Archive for August, 2011


So I was watching CNN a few minutes ago when I came across this video. Last Saturday, a couple dozen kids walked into a convenient store in Montgomery County, Maryland at 1:47 a.m. These overgrown BeBe’s Kids proceeded to grab candy, drinks and other items from the store’s shelves and walked off without paying for it.

I wish I could say that I’m shocked, but I’m not. First of all, what kind of parent doesn’t know where their teenager is at damn near two o’clock in the morning? There’s just no excuse for that.

What did catch my eye was the use of the term, “Flash Mob.”  Basically, it’s a large group of people, usually connected via social networking sites, in a public place to do something silly and then haul ass. Apparently police in Philadelphia and other major cities have been dealing with it for a while, but this is the first time authorities have had this type of activity was caught on tape.

Call it what you want, I think it’s a damn shame that even if parents don’t know where their children are, they haven’t instilled enough of a sense of right and wrong for them to know that behavior like this is unacceptable. My grandmother used to say there was something very different about kids born after 1990…I used to think this was just talk, but the older I get I see she was right. But I think what’s changed most about children in the last 20 years is their parents.

Of course, there are the parents that just don’t give a damn. These apathetic-types have always been around, but seem to be increasing in numbers. Then there are those who neglect their children in the pursuit of a better life for them. Parents spend so much time working to give their children the things that their parents  that they were denied as children, they deny them the things that they were given-ideas like work ethic and a sense of concern for the world outside themselves.

Moral of the story: RAISE YOUR KIDS!



Being a reader and a writer  (not to mention a communications major) I take words very seriously.  With that being said, there are certain words and/or phrases that make me cringe every time I hear them. I’m all for the First Amendment, but I would not be upset at all if these words were permanently erased from pop culture language. These words make me re-think the term “Freedom of Speech.”

1 . Haters

Etymology: Late ’90s.

Usage: I love my haters.

Diagnosis: This should have died ten years ago. You aren’t doing anything with your life! What is there to “hate” on?

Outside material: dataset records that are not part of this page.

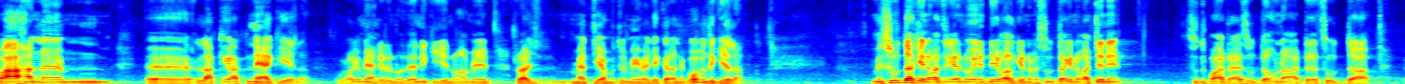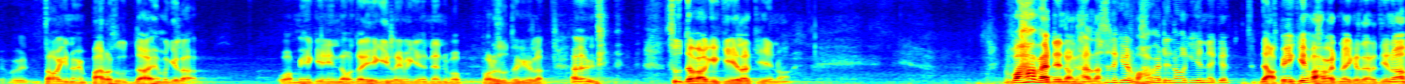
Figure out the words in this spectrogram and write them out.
වාහන ලක්කයක් නැහැ කියලා. වගේ මේ ඇඟට නොදැනි කියනවා මේ රජ මැති ඇමතුරු මේ වැඩ කරන්නේ කොහොමද කියලා. මේ සුද්දා කියන වචනේ නොයේ දේවල් කියන මේ සුද්දා කියන වචනේ සුදු පාටයි සුද්දා වුණාට සුද්දා තව ඉන්න පර සුද්දා එහෙම කියලා ඔය මෙහෙ කියන ඉඳ හොඳයි එහෙ ගිහලා එහෙම කියන්නේ පර සුද්ද කියලා. සුද්ද වගේ කියලා කියනවා. වහ වැටෙනවා ලස්සන කියන වහ වැටෙනවා කියන එක ද අපේ කිය වහ වැටන එක තැන තියෙනවා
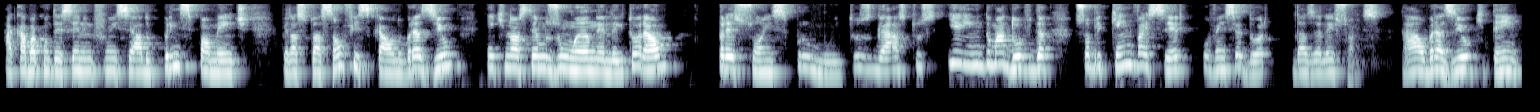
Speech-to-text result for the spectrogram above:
acaba acontecendo influenciado principalmente pela situação fiscal no Brasil, em que nós temos um ano eleitoral, pressões por muitos gastos e ainda uma dúvida sobre quem vai ser o vencedor das eleições. Tá? O Brasil, que tem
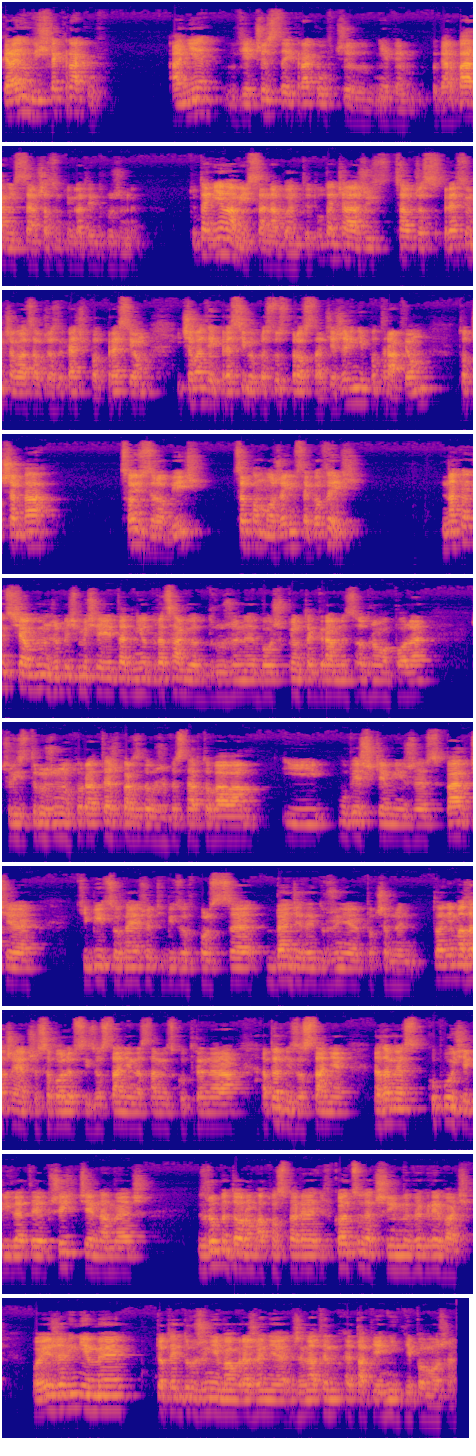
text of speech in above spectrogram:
Grają Wiśle Kraków, a nie Wieczystej Kraków, czy nie wiem, Garbarni z całym szacunkiem dla tej drużyny. Tutaj nie ma miejsca na błędy. Tutaj trzeba żyć cały czas z presją, trzeba cały czas grać pod presją i trzeba tej presji po prostu sprostać. Jeżeli nie potrafią, to trzeba coś zrobić, co pomoże im z tego wyjść. Na koniec chciałbym, żebyśmy się jednak nie odwracali od drużyny, bo już w piątek gramy z Odrą Opole, czyli z drużyną, która też bardzo dobrze wystartowała i uwierzcie mi, że wsparcie kibiców, najlepszych kibiców w Polsce będzie tej drużynie potrzebne. To nie ma znaczenia, czy Sobolewski zostanie na stanowisku trenera, a pewnie zostanie. Natomiast kupujcie bilety, przyjdźcie na mecz, zróbmy dobrą atmosferę i w końcu zacznijmy wygrywać. Bo jeżeli nie my, to tej drużynie mam wrażenie, że na tym etapie nikt nie pomoże.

2. Conversate

Etymology: Mid-’90s.

Usage: Aye, girl. Let me get you number so we can conversate and get to know each other.

Diagnosis: Don’t get me wrong, I love Pac, but this ain’t no kinda English (Pun intended).

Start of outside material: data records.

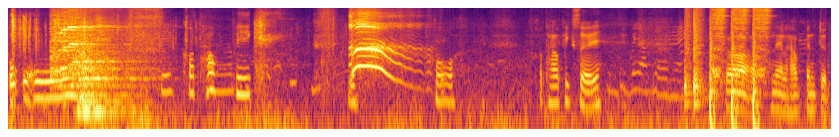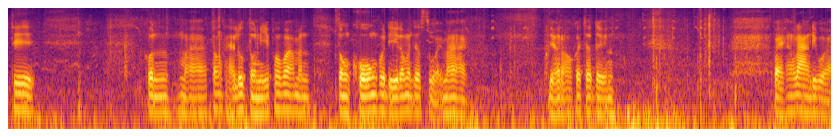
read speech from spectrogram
โอ้โหพริกข้อเท้าพริกโอ้ข้อเท้าพริกเสยก็เนี่ยแหละครับเป็นจุดที่ คนมาต้องถ่ายรูปตรงนี้ เพราะว่ามันตรงโค้งพอดีแล้วมันจะสวยมาก เดี๋ยวเราก็จะเดิน ไปข้างล่างดีกว่า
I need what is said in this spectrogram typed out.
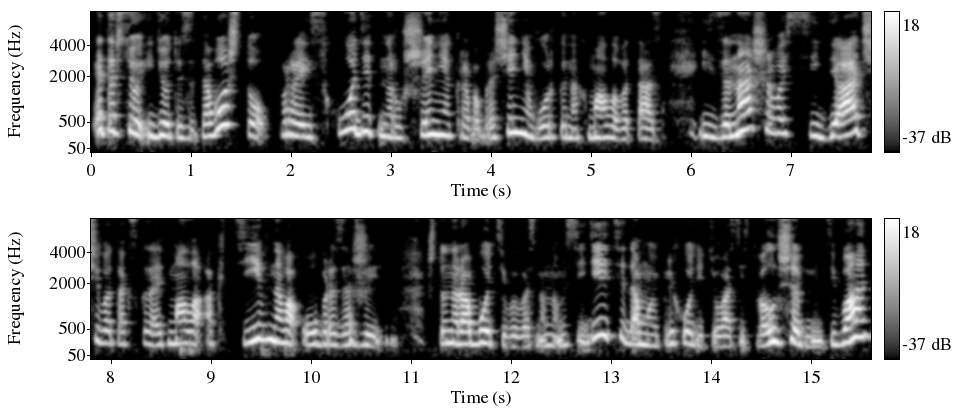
Это все идет из-за того, что происходит нарушение кровообращения в органах малого таза. Из-за нашего сидячего, так сказать, малоактивного образа жизни. Что на работе вы в основном сидите, домой приходите, у вас есть волшебный диван,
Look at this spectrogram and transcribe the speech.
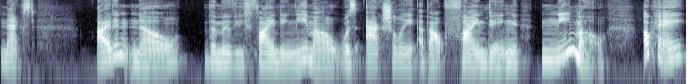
Next, I didn't know the movie Finding Nemo was actually about finding Nemo. Okay.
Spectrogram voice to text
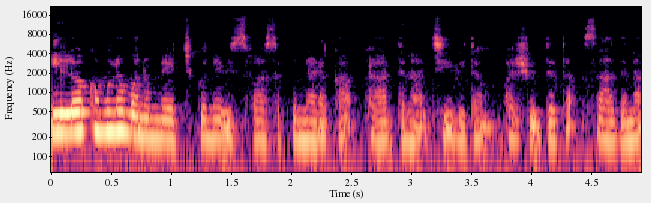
ఈ లోకంలో మనం నేర్చుకునే విశ్వాసపు నడక ప్రార్థన జీవితం పరిశుద్ధత సాధన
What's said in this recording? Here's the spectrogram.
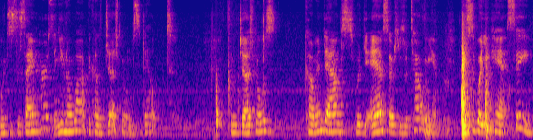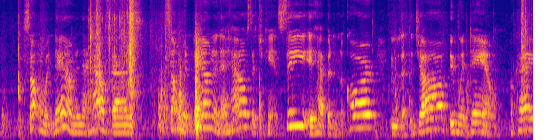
which is the same person. You know why? Because judgment was dealt. Some judgment was coming down. This is what your ancestors are telling you. This is what you can't see. Something went down in that house, guys. Something went down in that house that you can't see. It happened in the car. It was at the job. It went down, okay?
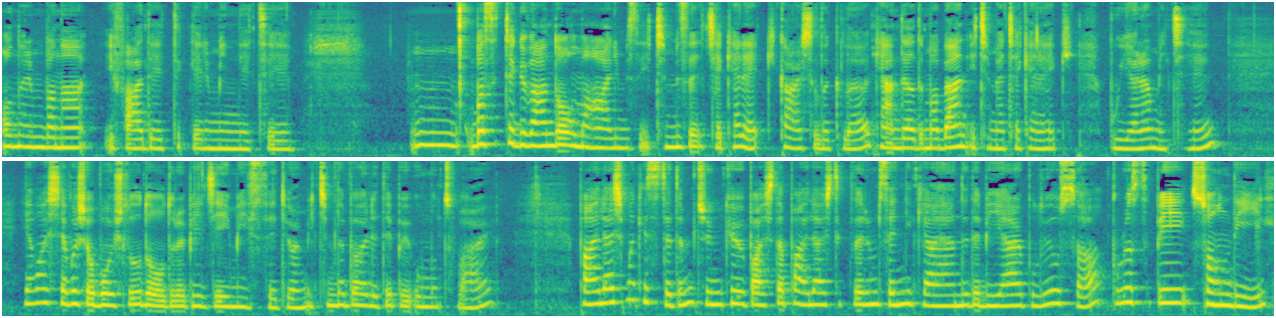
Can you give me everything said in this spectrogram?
onların bana ifade ettikleri minneti, hmm, basitçe güvende olma halimizi içimize çekerek karşılıklı, kendi adıma ben içime çekerek bu yaram için yavaş yavaş o boşluğu doldurabileceğimi hissediyorum. İçimde böyle de bir umut var. Paylaşmak istedim çünkü başta paylaştıklarım senin hikayende de bir yer buluyorsa burası bir son değil.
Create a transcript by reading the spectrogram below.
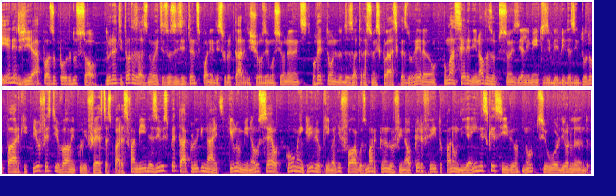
e energia após o pôr do sol. Durante todas as noites, os visitantes podem desfrutar de shows emocionantes, o retorno das atrações clássicas do verão, uma série de novas opções de alimentos e bebidas em todo o parque, e o festival inclui festas para as famílias e o espetáculo Ignite, que ilumina o céu com uma incrível queima de fogos, marcando o final perfeito para um dia inesquecível no SeaWorld Orlando.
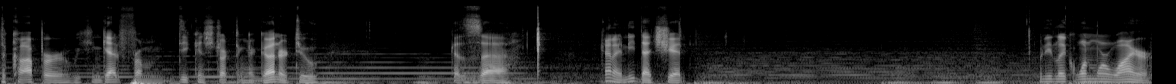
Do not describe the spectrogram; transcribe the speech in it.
the copper we can get from deconstructing a gun or two. Because, uh, kind of need that shit. We need like one more wire.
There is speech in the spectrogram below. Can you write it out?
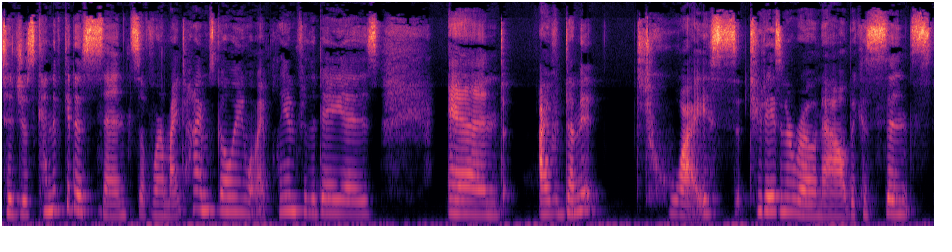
to just kind of get a sense of where my time's going, what my plan for the day is. And I've done it twice, two days in a row now, because since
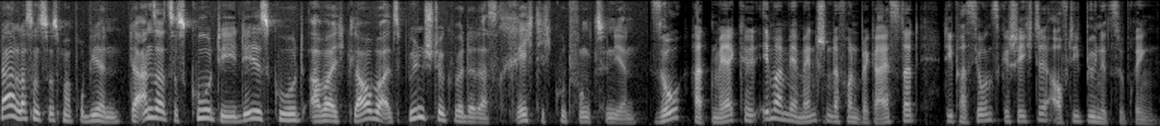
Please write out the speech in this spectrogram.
ja, lass uns das mal probieren. Der Ansatz ist gut, die Idee ist gut, aber ich glaube, als Bühnenstück würde das richtig gut funktionieren. So hat Merkel immer mehr Menschen davon begeistert, die Passionsgeschichte auf die Bühne zu bringen.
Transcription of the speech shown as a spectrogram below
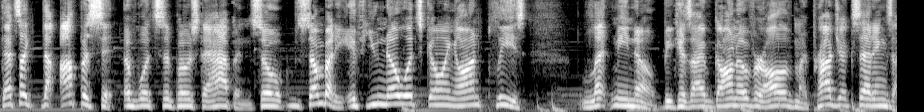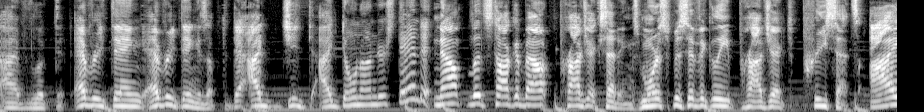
That's like the opposite of what's supposed to happen. So somebody, if you know what's going on, please let me know because I've gone over all of my project settings. I've looked at everything. Everything is up to date. I, I don't understand it. Now let's talk about project settings, more specifically project presets. I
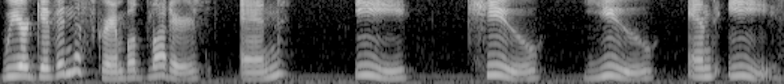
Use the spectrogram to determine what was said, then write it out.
We are given the scrambled letters N, E, Q, U, and E.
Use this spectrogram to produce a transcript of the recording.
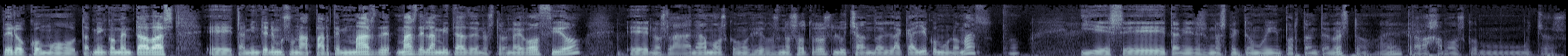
pero como también comentabas, eh, también tenemos una parte más de, más de la mitad de nuestro negocio, nos la ganamos, como decimos nosotros, luchando en la calle como uno más y ese también es un aspecto muy importante nuestro. ¿eh? Trabajamos con muchos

3. Swagg

Etymology: Mid-2000s

Usage: You can’t touch my swagg.

Diagnosis:  Gets my vote for the most overused slang phrase of 2008-09. When 65 year-old sports announcers are using the word, it’s time to put it to rest!  I think this one is slowly dying out.

4. Deuces

Etymology: Late-2000s

Example: He said he ain’t wanna be with me anymore, so I told that n*99a, deuces.

Diagnosis: This one is a recent addition to the list, but it’s moving up rather fast. This one seems too dismissive to me, which just might be the point. Remember the good old days, when people just said “peace?”

5. Gucci

Etymology: Late-2000s

Example: Nah, I’m Gucci.

Diagnosis: How was this phrase ever cool?

Remaking a classic is a tough task at best, and most of the time it’s better left as an idea. And in my book, few things are more “classical” than the 1980s cartoon series, Thundercats. The original series debuted the same year I did (1985) and has retained a cult-like following for over 25 years, despite only lasting two full seasons.

In my opinion, it is the greatest action cartoon ever.  A group of half-cat, half-human superheros are forced from their imploding home planet and find there way to an earth-like planet (aptly named “Third Earth”). Led by a young ruler with a knack for getting himself into trouble they attempt to exist in peace while battling a host of formidable villains.

I vaguely remember seeing the reruns of the original series as a kid and my parents renting the seminal “Thundercats-Ho” set on VHS. Many 20-somethings may remember that Cartoon Network also picked the show up in syndication in the late 1990s. My brothers and I watched the show faithfully and were crushed when the network later stopped broadcasting it.

When I found out a few weeks ago that the series was being remade, I was anxious to see the results. After watching on the premiere, I have to say I was pleasantly surprised. The animation speaks for itself. The characters generally stay true to the original, but not so much that they look outdated. And the storyline on the premier was superb. It even included the reappearance of my favorite villain from the original, Grune The Destroyer. I can’t wait for next week’s episode.